The performance was warmly received, and the project has built strong bonds among the participants. According to Tracy Gregory, “Every word, every piece and everything that the audience witnessed has been reflected on, directed by and agreed upon by the entire Project ArmHer team.”
A Profound Experience
It has been a profound experience for everyone involved. As Sarah King Gold explained, ““The core of this creative process has been to explore deeply raw emotions around trauma, sexual violence and human worth. . . it has been an incredible healing experience for me.”
Playwright Sarah Gartshore agreed, “I started writing after our first meeting because it was so profound . . . This is the first time I have ever written something where it mattered how people took it. These are real people so it’s not just something from my imagination. . . I’ve grown so much from this project.”
The sex worker participants talked about feeling like survivors instead of victims, and discovering feelings of dignity, value, and self-worth. As Tam Tam B said, “This project has changed my life. If I can help others I will. It makes me powerful as a woman to know I am not alone.” Video artist Cait Mitchell was deeply impressed by the bravery of the women sharing their stories.
The show performed in December 2016 showcased less than half of the material the group has generated. The creative team is building on the show already performed and adding new pieces, along with new art installations, new video, and choreography. They continue to meet every week for three hours of creation. In 2017 the group is scheduled to perform and present art installations across the provinces of Ontario and Quebec.

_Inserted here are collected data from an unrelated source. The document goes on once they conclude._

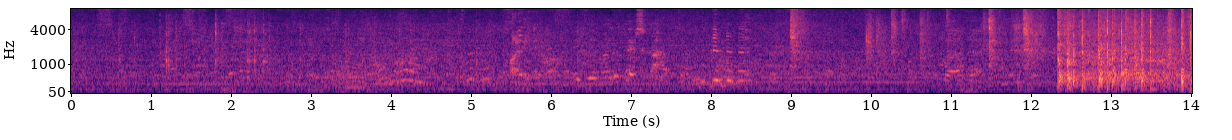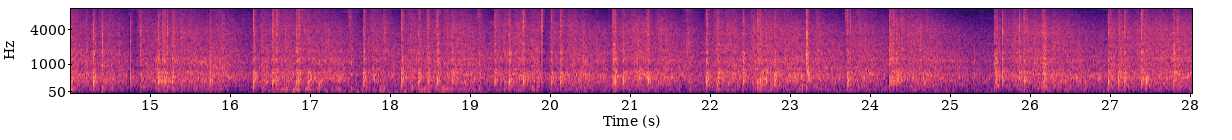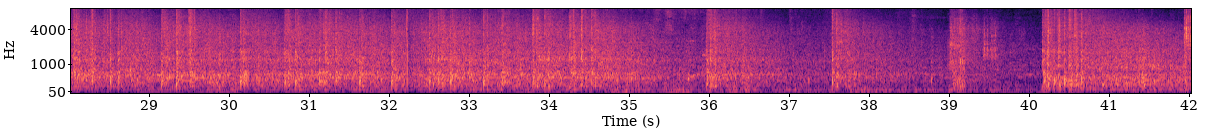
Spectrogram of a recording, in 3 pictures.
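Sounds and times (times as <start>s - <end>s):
fireworks crackling and popping: 0.0s - 42.0s
sharp firework bangs: 12.0s - 42.0s.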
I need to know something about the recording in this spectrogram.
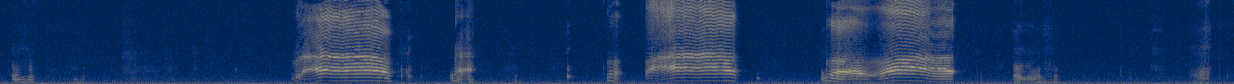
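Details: Infant with hiccups: three loud, high-pitched wailing cry bursts separated by quieter whimpers and catches of breath, in a quiet room; infant crying.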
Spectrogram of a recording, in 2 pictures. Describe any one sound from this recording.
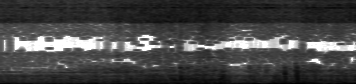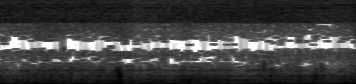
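Wind rumbles loudly against a microphone outdoors.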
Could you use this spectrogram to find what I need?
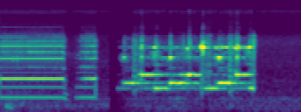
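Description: An electronic ringback sounds over the phone during an outgoing call, a melodic tune of bright, layered tones. A short phrase breaks off briefly, then a longer run of shifting notes plays before stopping.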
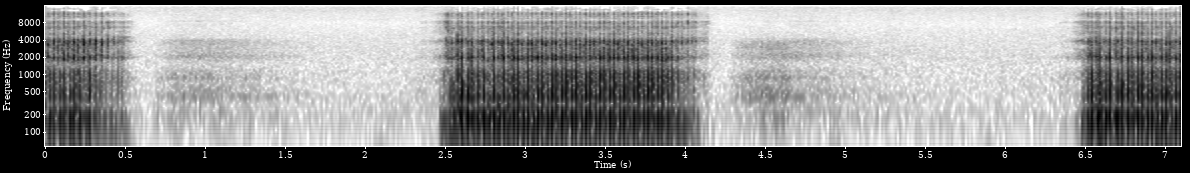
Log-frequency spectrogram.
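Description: Loud, harsh snores alternating with quiet breaths, roughly one snore every four seconds; heavy snoring.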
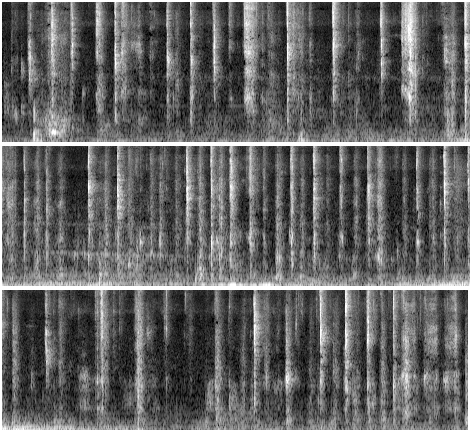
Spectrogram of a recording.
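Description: Close-up mouth sounds of chewing crispy fried dry fish with rice: many sharp, irregular crunches and crackles.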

A Sample Monologue from Project ArmHer
Wolf At The Door
Lovers of light, I’m beside you in your fight. In the light and in the dark … under the stars and wherever you park, I’m beside you in your fight.
Lovers of bodies and lovers of men … lovers … in the alley, in the bed, in the courts and in your head, I’m beside you in your fight.
Lovers of children with full bellies and of paying the rent, lovers of brand new first day of school shoes and teaching your son to be a gent, I’m beside you in your fight.
Lovers of the middle finger to the man, the middle finger to the wo-man, the middle finger to any man who talks the talk but shies from your hand, I’m beside you in your fight. Lovers of bank accounts that smile and not having to walk that extra mile … to drop off your cards, to drop off your child, to drop off your sanity, I’m beside you in your fight.
Lovers of the belief that you are enough, no matter that you make your money in the buff. No matter, or because of this, you are human and worthy and full of grace … hey, sit this one out … we’ll finish the race. I’m beside you in your fight.
You are worthy of everything in linen and sundress, in skirt to the ground and bibles everywhere to be found, of Sunday dinner and swank night out, of a fresh smile and a sexy pout. You are worthy. You are. You. And I am beside you in your fight.
Project ArmHer was funded by the Ontario Arts Council’s “It’s Never Okay: Ontario’s Action Plan to Stop Sexual Violence and Harassment.”
Sex Workers Outreach Project USA – www.swopusa.org
Sex Workers Outreach Project Chicago – www.swop-chicago.org
Global Network of Sex Work Projects – www.nswp.org
Stella (Montréal, Quebec, Canada) – www.chezstella.org
About the Author
Laura Stradiotto is a writer based in Sudbury, Ontario, Canada, She has written for publications across Canada and the U.S. She has covered a broad range of topics from arts and culture to parenting, social justice and women’s health. She is co-founder of Latitude 46 Publishing, an indie press dedicated to the voices and stories of Northern Ontario.